### TASK INSTRUCTIONS
With no images included, output each entry below exactly as it appears.

Records from a data source:
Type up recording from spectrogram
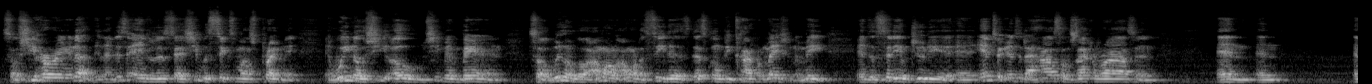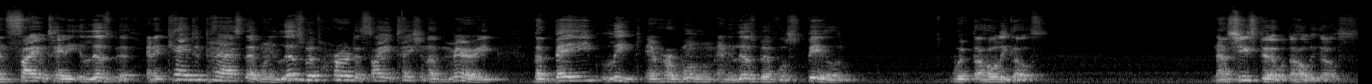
So she hurrying up. And this angel just said she was six months pregnant, and we know she old, she been barren. So we're gonna go. I'm I want to see this. That's gonna be confirmation to me in the city of Judea, and enter into the house of Zacharias and and and and saluted Elizabeth. And it came to pass that when Elizabeth heard the salutation of Mary, the babe leaped in her womb, and Elizabeth was filled with the Holy Ghost. Now she's filled with the Holy Ghost.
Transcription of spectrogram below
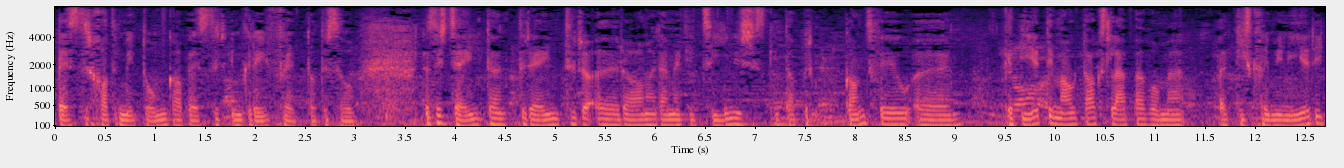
besser kann damit umgehen kann, besser im Griff hat oder so. Das ist das eine, der eine äh, Rahmen, der medizinisch. Es gibt aber ganz viele äh, Gebiete im Alltagsleben, wo man Diskriminierung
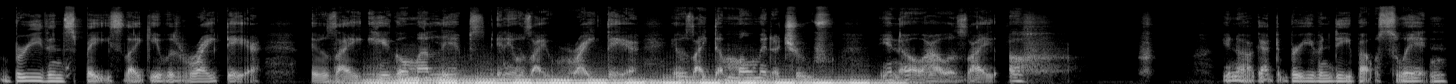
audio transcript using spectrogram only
breathing space like it was right there. It was like here go my lips and it was like right there. It was like the moment of truth. You know i was like oh you know i got to breathing deep. I was sweating.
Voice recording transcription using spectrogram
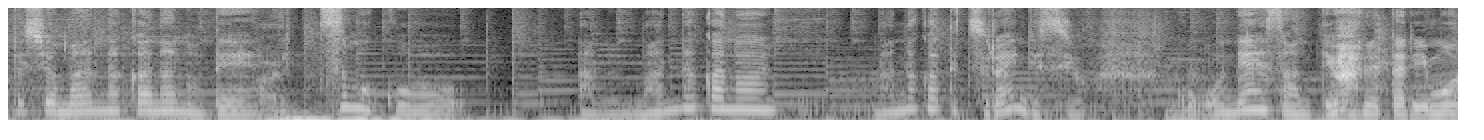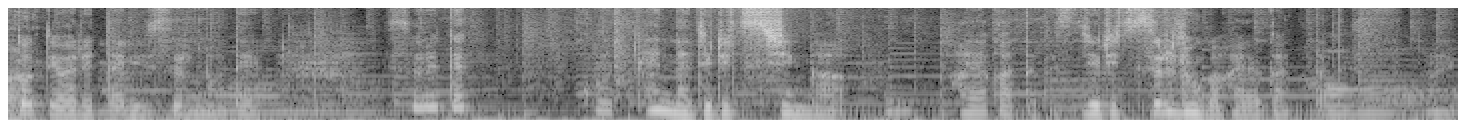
私は真ん中なので、はい。い、つもこうあの真ん中の真ん中って辛いんですよ、こうお姉さんって言われたり妹って言われたりするので、それでこう変な自立心が早かったです。自立するのが早かった。です、はい。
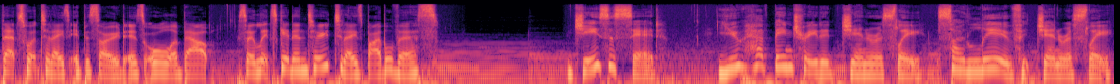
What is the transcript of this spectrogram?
That's what today's episode is all about. So let's get into today's Bible verse. Jesus said, you have been treated generously, so live generously.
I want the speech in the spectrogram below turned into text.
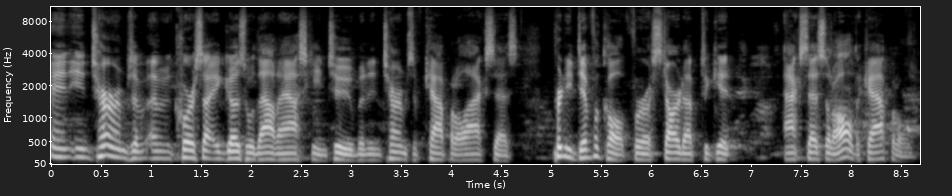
And in terms of, and of course, it goes without asking too, but in terms of capital access, pretty difficult for a startup to get access at all to capital.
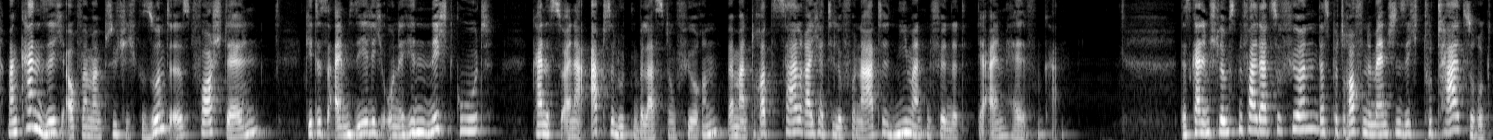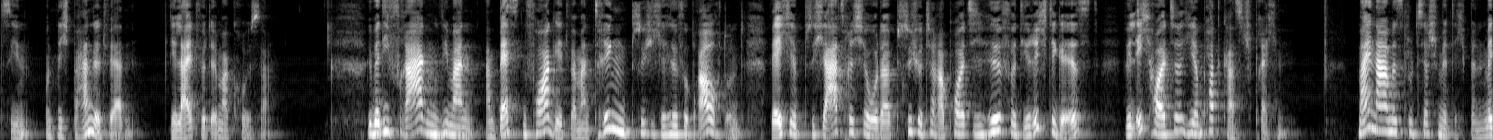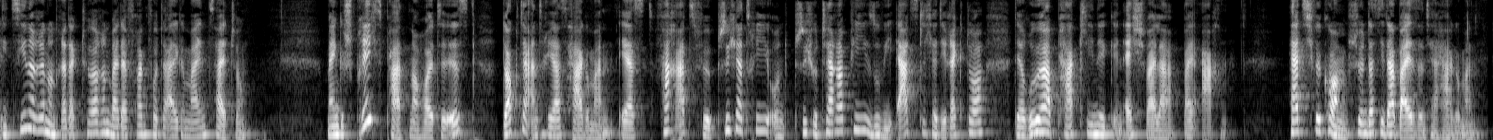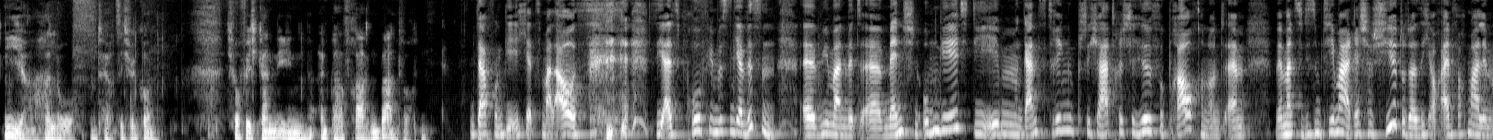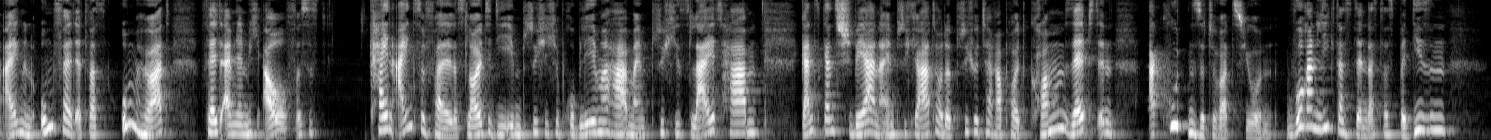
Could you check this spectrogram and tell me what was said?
Man kann sich, auch wenn man psychisch gesund ist, vorstellen, geht es einem selig ohnehin nicht gut, kann es zu einer absoluten Belastung führen, wenn man trotz zahlreicher Telefonate niemanden findet, der einem helfen kann. Das kann im schlimmsten Fall dazu führen, dass betroffene Menschen sich total zurückziehen und nicht behandelt werden. Ihr Leid wird immer größer. Über die Fragen, wie man am besten vorgeht, wenn man dringend psychische Hilfe braucht und welche psychiatrische oder psychotherapeutische Hilfe die richtige ist, will ich heute hier im Podcast sprechen. Mein Name ist Lucia Schmidt. Ich bin Medizinerin und Redakteurin bei der Frankfurter Allgemeinen Zeitung. Mein Gesprächspartner heute ist Dr. Andreas Hagemann. Er ist Facharzt für Psychiatrie und Psychotherapie sowie ärztlicher Direktor der Röhr Parkklinik in Eschweiler bei Aachen. Herzlich willkommen. Schön, dass Sie dabei sind, Herr Hagemann. Ja, hallo und herzlich willkommen. Ich hoffe, ich kann Ihnen ein paar Fragen beantworten. Davon gehe ich jetzt mal aus. Sie als Profi müssen ja wissen, äh, wie man mit äh, Menschen umgeht, die eben ganz dringend psychiatrische Hilfe brauchen. Und ähm, wenn man zu diesem Thema recherchiert oder sich auch einfach mal im eigenen Umfeld etwas umhört, fällt einem nämlich auf, es ist kein Einzelfall, dass Leute, die eben psychische Probleme haben, ein psychisches Leid haben, ganz, ganz schwer an einen Psychiater oder Psychotherapeut kommen, selbst in akuten Situationen. Woran liegt das denn, dass das bei diesen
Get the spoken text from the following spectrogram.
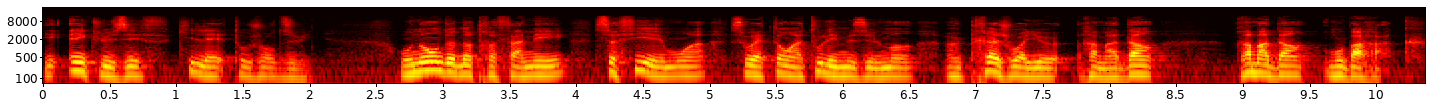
et inclusif qu'il est aujourd'hui. Au nom de notre famille, Sophie et moi souhaitons à tous les musulmans un très joyeux Ramadan. Ramadan Mubarak.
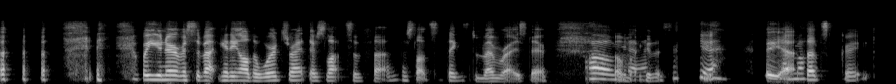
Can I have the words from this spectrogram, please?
Were you nervous about getting all the words right? There's lots of uh, there's lots of things to memorize there. Oh, oh yeah. my goodness. Yeah. Yeah, that's great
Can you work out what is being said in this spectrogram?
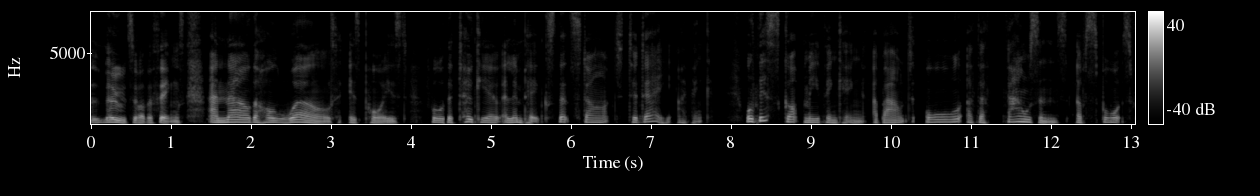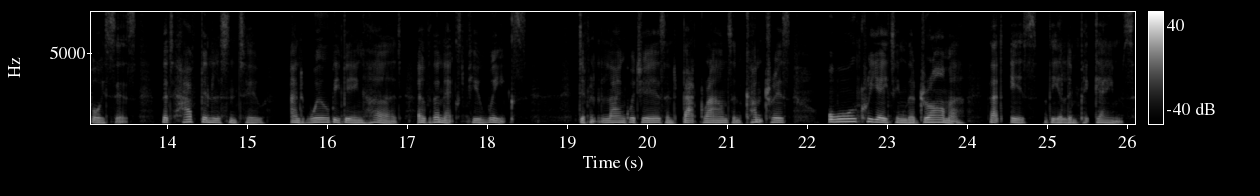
loads of other things. And now the whole world is poised for the Tokyo Olympics that start today, I think. Well, this got me thinking about all of the thousands of sports voices that have been listened to and will be being heard over the next few weeks. Different languages and backgrounds and countries, all creating the drama that is the Olympic Games.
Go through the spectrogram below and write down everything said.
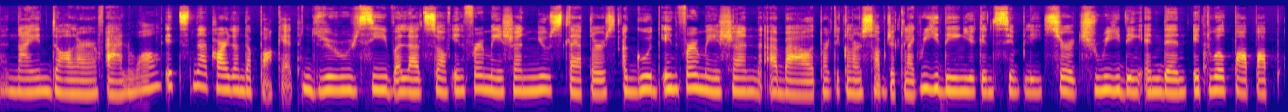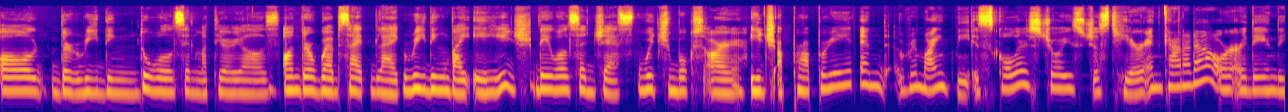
$9 annual. It's not hard on the pocket. You receive a lots of information, newsletters, a good information about particular subject like reading. You can simply search reading and then it will pop up all the reading tools and materials on their website like reading by age. They will suggest which books are age appropriate. And remind me, is Scholar's Choice just here in Canada or are they in the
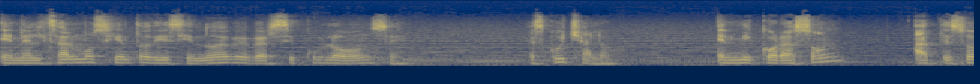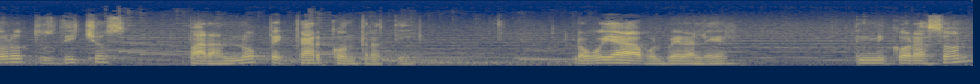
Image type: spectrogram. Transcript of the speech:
en el Salmo 119, versículo 11. Escúchalo. En mi corazón atesoro tus dichos para no pecar contra ti. Lo voy a volver a leer. En mi corazón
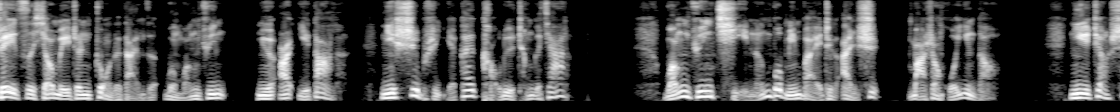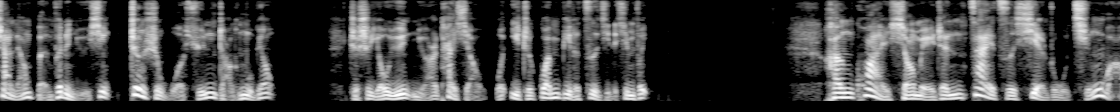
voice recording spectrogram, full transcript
这次，小美珍壮着胆子问王军：“女儿已大了，你是不是也该考虑成个家了？”王军岂能不明白这个暗示？马上回应道：“你这样善良本分的女性，正是我寻找的目标。只是由于女儿太小，我一直关闭了自己的心扉。”很快，小美珍再次陷入情网。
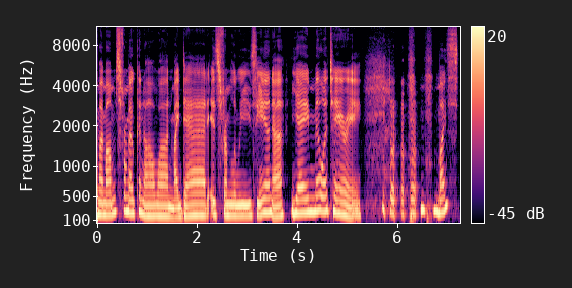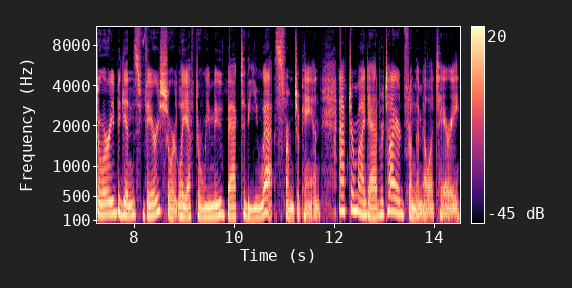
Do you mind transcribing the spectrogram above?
My mom's from Okinawa and my dad is from Louisiana. Yay, military. my story begins very shortly after we moved back to the U.S. from Japan, after my dad retired from the military.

### EXERCISE SOLUTION
Type up recording from spectrogram
So she hurrying up. And this angel just said she was six months pregnant, and we know she old, she been barren. So we're gonna go. I'm I want to see this. That's gonna be confirmation to me in the city of Judea, and enter into the house of Zacharias and and and and saluted Elizabeth. And it came to pass that when Elizabeth heard the salutation of Mary, the babe leaped in her womb, and Elizabeth was filled with the Holy Ghost. Now she's filled with the Holy Ghost.
Transcription of spectrogram below
besser kann damit umgehen kann, besser im Griff hat oder so. Das ist das eine, der eine äh, Rahmen, der medizinisch. Es gibt aber ganz viele äh, Gebiete im Alltagsleben, wo man Diskriminierung
audio transcript using spectrogram only
breathing space like it was right there. It was like here go my lips and it was like right there. It was like the moment of truth. You know i was like oh you know i got to breathing deep. I was sweating.
Voice recording transcription using spectrogram
私は真ん中なので、はい。い、つもこうあの真ん中の真ん中って辛いんですよ、こうお姉さんって言われたり妹って言われたりするので、それでこう変な自立心が早かったです。自立するのが早かった。です、はい。
What is the transcript of this spectrogram?
That's what today's episode is all about. So let's get into today's Bible verse. Jesus said, you have been treated generously, so live generously.
I want the speech in the spectrogram below turned into text.
And in terms of, and of course, it goes without asking too, but in terms of capital access, pretty difficult for a startup to get access at all to capital.
Could you check this spectrogram and tell me what was said?
Man kann sich, auch wenn man psychisch gesund ist, vorstellen, geht es einem selig ohnehin nicht gut, kann es zu einer absoluten Belastung führen, wenn man trotz zahlreicher Telefonate niemanden findet, der einem helfen kann. Das kann im schlimmsten Fall dazu führen, dass betroffene Menschen sich total zurückziehen und nicht behandelt werden. Ihr Leid wird immer größer. Über die Fragen, wie man am besten vorgeht, wenn man dringend psychische Hilfe braucht und welche psychiatrische oder psychotherapeutische Hilfe die richtige ist, will ich heute hier im Podcast sprechen. Mein Name ist Lucia Schmidt. Ich bin Medizinerin und Redakteurin bei der Frankfurter Allgemeinen Zeitung. Mein Gesprächspartner heute ist Dr. Andreas Hagemann. Er ist Facharzt für Psychiatrie und Psychotherapie sowie ärztlicher Direktor der Röhr Parkklinik in Eschweiler bei Aachen. Herzlich willkommen. Schön, dass Sie dabei sind, Herr Hagemann. Ja, hallo und herzlich willkommen. Ich hoffe, ich kann Ihnen ein paar Fragen beantworten. Davon gehe ich jetzt mal aus. Sie als Profi müssen ja wissen, äh, wie man mit äh, Menschen umgeht, die eben ganz dringend psychiatrische Hilfe brauchen. Und ähm, wenn man zu diesem Thema recherchiert oder sich auch einfach mal im eigenen Umfeld etwas umhört, fällt einem nämlich auf, es ist kein Einzelfall, dass Leute, die eben psychische Probleme haben, ein psychisches Leid haben, ganz, ganz schwer an einen Psychiater oder Psychotherapeut kommen, selbst in akuten Situationen. Woran liegt das denn, dass das bei diesen
Get the spoken text from the following spectrogram.
et inclusif qu'il est aujourd'hui. Au nom de notre famille, Sophie et moi souhaitons à tous les musulmans un très joyeux Ramadan. Ramadan Mubarak.
Can I have the words from this spectrogram, please?
Were you nervous about getting all the words right? There's lots of uh, there's lots of things to memorize there. Oh, oh yeah. my goodness. Yeah. Yeah, that's great
Can you work out what is being said in this spectrogram?
loads of other things. And now the whole world is poised for the Tokyo Olympics that start today, I think. Well, this got me thinking about all of the thousands of sports voices that have been listened to and will be being heard over the next few weeks. Different languages and backgrounds and countries, all creating the drama that is the Olympic Games.
Go through the spectrogram below and write down everything said.
$9 annual. It's not hard on the pocket. You receive a lots of information, newsletters, a good information about particular subject like reading. You can simply search reading and then it will pop up all the reading tools and materials on their website like reading by age. They will suggest which books are age appropriate. And remind me, is Scholar's Choice just here in Canada or are they in the
Image type: spectrogram. Transcript of the speech:
en el Salmo 119, versículo 11. Escúchalo. En mi corazón atesoro tus dichos para no pecar contra ti. Lo voy a volver a leer. En mi corazón
voice recording spectrogram, full transcript
这次，小美珍壮着胆子问王军：“女儿已大了，你是不是也该考虑成个家了？”王军岂能不明白这个暗示？马上回应道：“你这样善良本分的女性，正是我寻找的目标。只是由于女儿太小，我一直关闭了自己的心扉。”很快，小美珍再次陷入情网。
Do you mind transcribing the spectrogram above?
My mom's from Okinawa and my dad is from Louisiana. Yay, military. my story begins very shortly after we moved back to the U.S. from Japan, after my dad retired from the military.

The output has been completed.